At the byte level, X.509 is X.509 and there is no reason why the free SSL certificates would be any better or worse than the non-free -- the price is not written in the certificate. Any certificate provider can fumble the certificate generation, regardless of whether he gets paid for it or not.
The hard part of a certificate is outside of it: it is in the associated procedures, i.e. everything that is in place to manage the certificates: how the key holder is authenticated by the CA, how revocation can be triggered and corresponding information propagated, what kind of legal guarantee is offered by the CA, its insurance levels, its continuity plans...
For the certificate buyer, the big value in a particular CA is where the CA succeeded in placing its root key (browsers, operating systems...). The vendors (Microsoft, Mozilla...) tend to require quite a lot of administrativia and legal stuff from the CA before accepting to include the CA root key in their products, and such things are not free. Therefore, a CA which could get its root key distributed but emits certificates for free has a suspicious business plan. This is why the free-cert dealers also offer paid certificates with some extra characteristics (certs which last longer, certs with wildcard names, extra authentication procedures...): at some point, the CA operators must have an incoming cash flow. But, ultimately, that's the CA problem, not yours. If they are willing to give away certificates for free and Microsoft is OK with including their root key as a "trusted by default key" then there is no problem for you in using such certificates.

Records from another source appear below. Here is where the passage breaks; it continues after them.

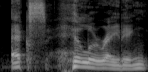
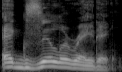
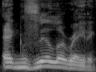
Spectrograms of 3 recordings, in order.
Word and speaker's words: exhilarating: The H is kind of silent. We don't say exhilarating. No, it's exhilarating. It's exhilarating.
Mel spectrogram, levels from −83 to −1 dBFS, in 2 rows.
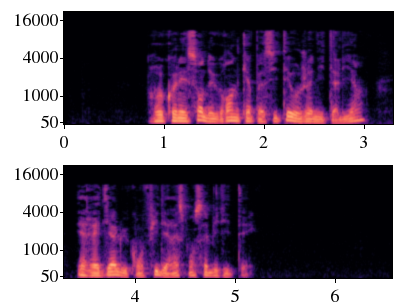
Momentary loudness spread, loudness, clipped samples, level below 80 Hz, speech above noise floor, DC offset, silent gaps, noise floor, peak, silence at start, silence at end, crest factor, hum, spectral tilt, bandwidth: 9 LU; -20 LUFS; under 0.1%; -38 dBFS; 50 dB; under 0.1%; none; -69 dBFS; -4 dBFS; 0.85 s; 1.45 s; 18 dB; none; -6 dB/octave; 11.5 kHz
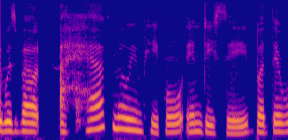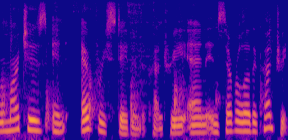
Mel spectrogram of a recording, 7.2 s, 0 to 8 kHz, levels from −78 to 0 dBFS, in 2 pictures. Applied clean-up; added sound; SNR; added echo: classical method spectral subtraction.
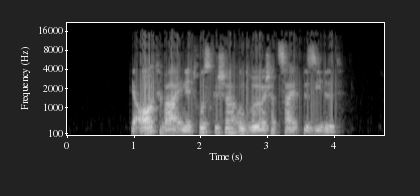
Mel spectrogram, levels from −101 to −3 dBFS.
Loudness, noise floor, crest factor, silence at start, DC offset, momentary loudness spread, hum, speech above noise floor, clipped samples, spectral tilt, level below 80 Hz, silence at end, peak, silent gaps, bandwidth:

Edit: and now there is Let's Encrypt, which is a free CA that got accepted by major browsers. Their business plan is not suspicious -- in fact, they don't have a business plan at all. They operate as a non-profit entity and they live from donations. Their found a nice niche: they got buy-in from major browser vendors who went on a crusade to kill non-HTTPS Web, and needed a free certificate issuer to convince admins of small Web sites to switch; and now, no browser vendor may leave because it would make them look complacent with regards to security.